*** Opening Records ***

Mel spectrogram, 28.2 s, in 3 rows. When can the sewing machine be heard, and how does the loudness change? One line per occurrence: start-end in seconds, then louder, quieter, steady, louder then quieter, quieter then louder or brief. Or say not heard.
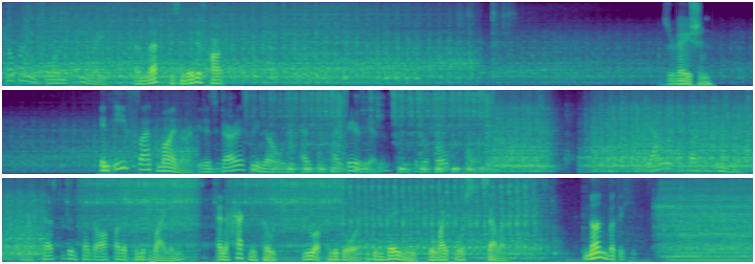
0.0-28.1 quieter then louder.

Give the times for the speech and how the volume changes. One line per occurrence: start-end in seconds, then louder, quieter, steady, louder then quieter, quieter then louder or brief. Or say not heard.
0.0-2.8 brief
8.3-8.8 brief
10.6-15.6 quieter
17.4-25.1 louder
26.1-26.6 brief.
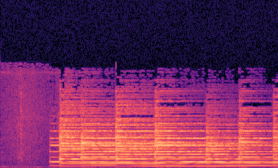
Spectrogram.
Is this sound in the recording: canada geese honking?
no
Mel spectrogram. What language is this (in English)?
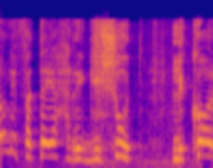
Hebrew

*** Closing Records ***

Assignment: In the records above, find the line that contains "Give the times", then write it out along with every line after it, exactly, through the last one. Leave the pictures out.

Task solution:
Give the times for the speech and how the volume changes. One line per occurrence: start-end in seconds, then louder, quieter, steady, louder then quieter, quieter then louder or brief. Or say not heard.
0.0-2.8 brief
8.3-8.8 brief
10.6-15.6 quieter
17.4-25.1 louder
26.1-26.6 brief.
Spectrogram.
Is this sound in the recording: canada geese honking?
no
Mel spectrogram. What language is this (in English)?
Hebrew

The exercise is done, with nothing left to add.